I have seen cases in which there were definite signs of death from
poisoning although the Chemical Examiner failed to detect the poison in the
viscera preserved for chemical analysis. In his annual report for the year
1939, the Chemical Analyser of Bombay also mentions that of the cases in
which medical officers gave definite opinions that death was due to poisoning,
poison was detected in 84.6 per cent cases, while in his annual report for the
same year, the Chemical Examiner of the United Provinces states that he
could detect poison in 80.6 per cent cases. It has, therefore, been wisely
held by Christison that, in cases where a poison has not been detected on
chemical analysis, the judge, in deciding a charge of poisoning, should weigh
in evidence the symptoms, post-mortem appearances and moral evidence/"

Examination of the Viscera and their Contents.  A medical officer who
has no experience of chemical analysis should never undertake the analysis,
nor should he ever make any guess from the nature of the stomach contents,
etc. ; but after obtaining necessary orders from the District Magistrate he
should forward the viscera to the Chemical Examiner for analysis. The
Magistrate conducting the proceedings should furnish the Chemical Exa-
miner with a copy of the medical .officer's post-mortem report and with every
fact and detail either from, deponents or from the police investigation, which
may indicate the direction in whick analytical inquiry may yield a positive
result.9

The  Chemical Examiner has  got the most responsible work^ as iybs
findings are final, because he is not, as a rule, liable to
(vide Sec. 510, Or. P.C., Appendix El).

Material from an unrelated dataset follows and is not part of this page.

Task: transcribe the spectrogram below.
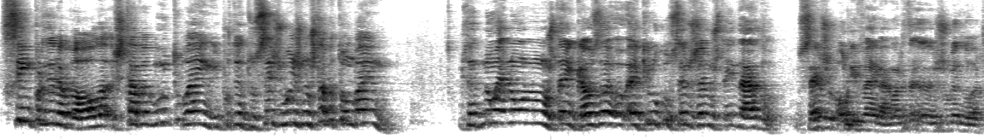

9.   G.O. No. 3072/VX-I09& da*ed 2Stk July 1917 ; I&CJELTJJE>.V
6th August HIT ; U Jf. Ked. Manual, 1934, P- 220.